» WHAT THE EXERCISE ASKS
Word for word, return each entry that follows, with every image removed.

>>>>

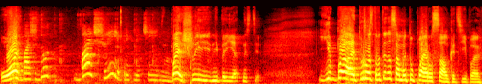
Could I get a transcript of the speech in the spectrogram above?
О! Вас ждут большие приключения. Большие неприятности. Ебать, просто вот это самая тупая русалка, типа.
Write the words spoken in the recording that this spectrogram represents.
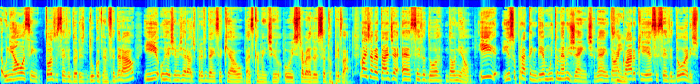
É, União, assim, todos os servidores do governo federal e o regime geral de previdência, que é o, basicamente os trabalhadores do setor privado. Mas, na verdade, é, é servidor da União. E isso para atender muito menos gente, né? Então, é Sim. é claro que esses servidores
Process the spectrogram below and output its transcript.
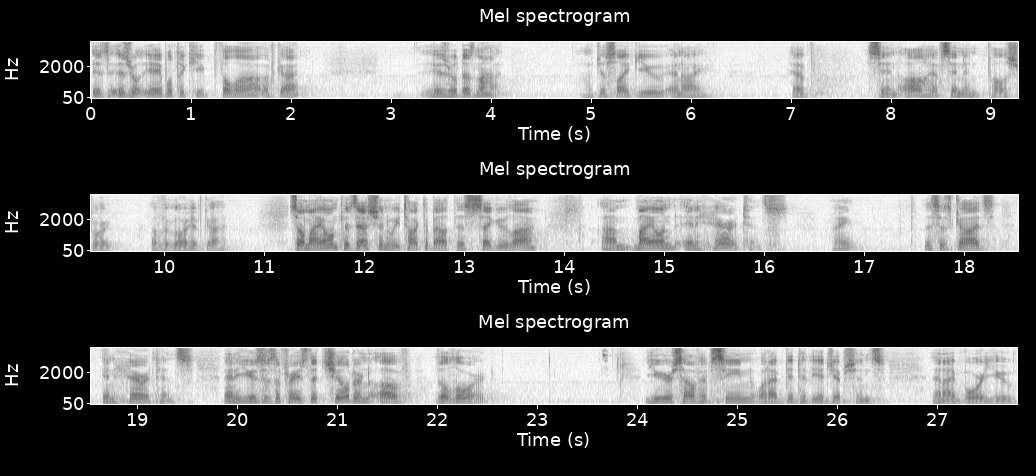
is Israel able to keep the law of God? Israel does not. Uh, just like you and I have sinned. All have sinned and fall short of the glory of God. So, my own possession, we talked about this segula, um, my own inheritance, right? This is God's inheritance. And he uses the phrase, the children of the Lord. You yourself have seen what I've did to the Egyptians, and I bore you.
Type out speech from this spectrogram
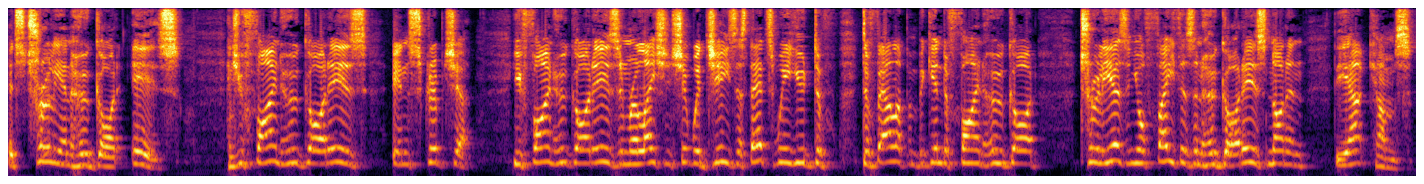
it's truly in who God is. And you find who God is in Scripture. You find who God is in relationship with Jesus. That's where you de- develop and begin to find who God truly is, and your faith is in who God is, not in the outcomes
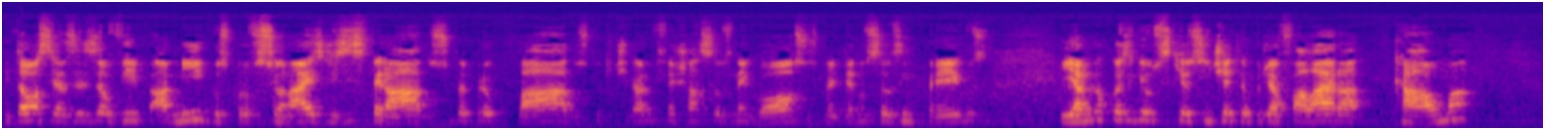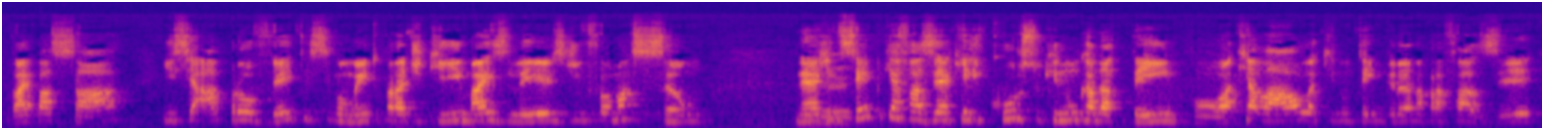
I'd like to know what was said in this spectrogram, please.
Então, assim, às vezes eu vi amigos profissionais desesperados, super preocupados, porque tiveram que fechar seus negócios, perderam seus empregos. E a única coisa que eu, que eu sentia que eu podia falar era calma, vai passar e se aproveita esse momento para adquirir mais layers de informação. Né? Uhum. A gente uhum. sempre quer fazer aquele curso que nunca dá tempo, aquela aula que não tem grana para fazer.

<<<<

» YOUR SOLUTION
Could I get a transcript of the speech in the spectrogram above?
О! Вас ждут большие приключения. Большие неприятности. Ебать, просто вот это самая тупая русалка, типа.
Write the words spoken in the recording that this spectrogram represents.
É, União, assim, todos os servidores do governo federal e o regime geral de previdência, que é o, basicamente os trabalhadores do setor privado. Mas, na verdade, é, é servidor da União. E isso para atender muito menos gente, né? Então, é Sim. é claro que esses servidores
Process the spectrogram below and output its transcript.
is Israel able to keep the law of God? Israel does not. Uh, just like you and I have sinned. All have sinned and fall short of the glory of God. So, my own possession, we talked about this segula, um, my own inheritance, right? This is God's inheritance. And he uses the phrase, the children of the Lord. You yourself have seen what I've did to the Egyptians, and I bore you.
Type out speech from this spectrogram
it's truly in who God is. And you find who God is in Scripture. You find who God is in relationship with Jesus. That's where you de- develop and begin to find who God truly is, and your faith is in who God is, not in the outcomes
I'd like to know what was said in this spectrogram, please.
Então, assim, às vezes eu vi amigos profissionais desesperados, super preocupados, porque tiveram que fechar seus negócios, perderam seus empregos. E a única coisa que eu, que eu sentia que eu podia falar era calma, vai passar e se aproveita esse momento para adquirir mais layers de informação. Né? Uhum. A gente uhum. sempre quer fazer aquele curso que nunca dá tempo, aquela aula que não tem grana para fazer.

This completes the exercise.